It being the first week of school, I will say that my impressions are students are a little excited or anxious or whatever so this may not be the best sample week to tell because students may be up early and trying to get going anyway. Overall the impression from students has been positive.

Along with a later start time comes a later end time, right?


How’s that been working out?

It’s been working out pretty well. We knew going in that one of the things we wanted to address with the later end times as well because of after school activities, sports, etc. And everything has been scheduled to adapt to that later time. We’ve looked to some after school programming at the middle school that’s going to get off the ground.

Again, I think that’s the piece that people are adapting to and I think, as we get into more of the routine, people will just get used to this as the new normal for the day.

Some parents have argued that if a child is tired when he or she gets to school, it’s because the parents haven’t been strict enough about making them put away the screens and go to bed. In adjusting to this new start time, what role, in your view, do parents have?

It’s not so much parents demanding kids fall asleep. You can’t demand a kid fall asleep if their sleep rhythms are such that they can’t fall asleep at a certain time. We knew that the adolescent sleep cycles really warranted us to look at a later start time because students naturally stay up a little later and stay in a little later as they hit adolescence.

Some studies suggest that teenagers  have a biological need to wake up around 10 a.m. or 11 a.m. So does the 8:20 a.m. start time go far enough toward meeting their biological needs?

That’s a great question. We’re looking at this and looking at the effects for kids on this that we see at school. Some would argue that it should be later.

Would you argue that?
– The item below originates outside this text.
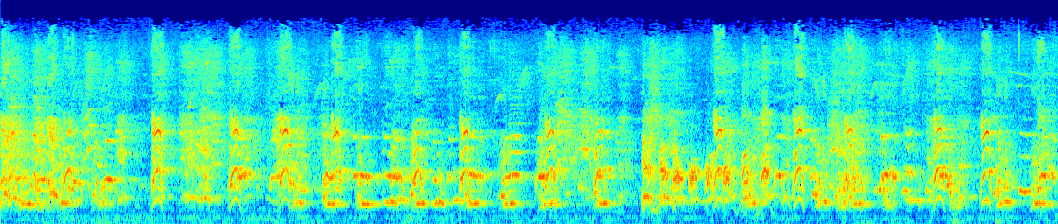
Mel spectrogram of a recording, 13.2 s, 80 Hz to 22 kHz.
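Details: Pack of hunting dogs, including young Kishu, barking during Japanese boar-hunting training in November 2010: frantic, overlapping high yelps and sharp barks pour out continuously for over thirteen seconds.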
For me, it’s too early to tell. I do have a sample of two in my house—a middle- and high-schooler. And I think, you know, this timing seems to be working out pretty well, but not everybody is the same, either, so what we’re trying to do is figure out what is it that we can do? Is this change big enough?

What we didn’t want to do is make a change of 15 or 20 or even 30 minutes and expect that was going to have an impact. So we went for, you know, starting 50 minutes later and we’ll be looking at it throughout the year. Will we see a decrease in tardies? Will we see students more alert in first period class? We’ll talk to students and parents as we go through this year?

How are you measuring the success of this later start time?

That gets to some of those measures I was just talking about: attendance, tardies, performance. We’ll want to look at participation in after-school activities. Is that being impacted at all?

And when you say performance, do you mean test scores?

It could be test scores. It could be grades. It could be surveys to teachers and students. In a number of ways we would hope that what we’re doing is positioning students to be more successful throughout their school day and it’s not just academics, it’s their overall wellness. So are we seeing any decrease in some of the social/emotional pieces and really looking at the whole student. This idea is really about the whole child, so that’s something we’ll be paying attention to in talking to a lot of people as we go, because we want to have an impact in setting kids up to be as successful as they can.

Peter Biello is the host of All Things Considered and Writers on a New England Stage at New Hampshire Public Radio. He has served as a producer/announcer/host of Weekend Edition Saturday at Vermont Public Radio and as a reporter/host of Morning Edition at WHQR in Wilmington, North Carolina.
Related Content

You make NHPR possible.

NHPR is nonprofit and independent. We rely on readers like you to support the local, national, and international coverage on this website. Your support makes this news available to everyone.

Give today. A monthly donation of $5 makes a real difference.